Skip to content
The Editors

The U.S. and China Don’t Need a Cold War Over Capital

Restricting U.S. investment in Chinese companies, as some in Congress have proposed, would almost certainly backfire. Here’s what could work instead.

Seller beware.

Seller beware.

Photographer: Liesa Johannssen-Koppitz/Bloomberg

After trade and technology, financial markets are shaping up to be the next front in the cold war between the U.S. and China. Policy makers shouldn’t plunge into this battle too eagerly.
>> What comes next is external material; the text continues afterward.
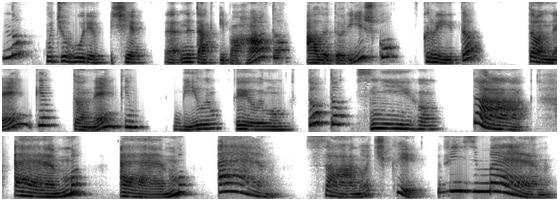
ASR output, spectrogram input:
Ну, кучугурів ще е, не так і багато, але доріжку вкрито тоненьким, тоненьким білим килимом, тобто снігом. Так, ем, ем, ем, саночки візьмем.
On Monday, Chinese regulators imposed new curbs on companies seeking to list overseas, potentially closing a loophole that technology firms have used to raise capital in the U.S. Broader restrictions could be coming. Meanwhile, U.S. regulators have taken aim at the more than 200 Chinese companies already on U.S. exchanges, mandating that they open their books or face expulsion themselves. Within a few years, whether because of actions by Beijing or Washington, Chinese companies might well be barred from going public in the U.S.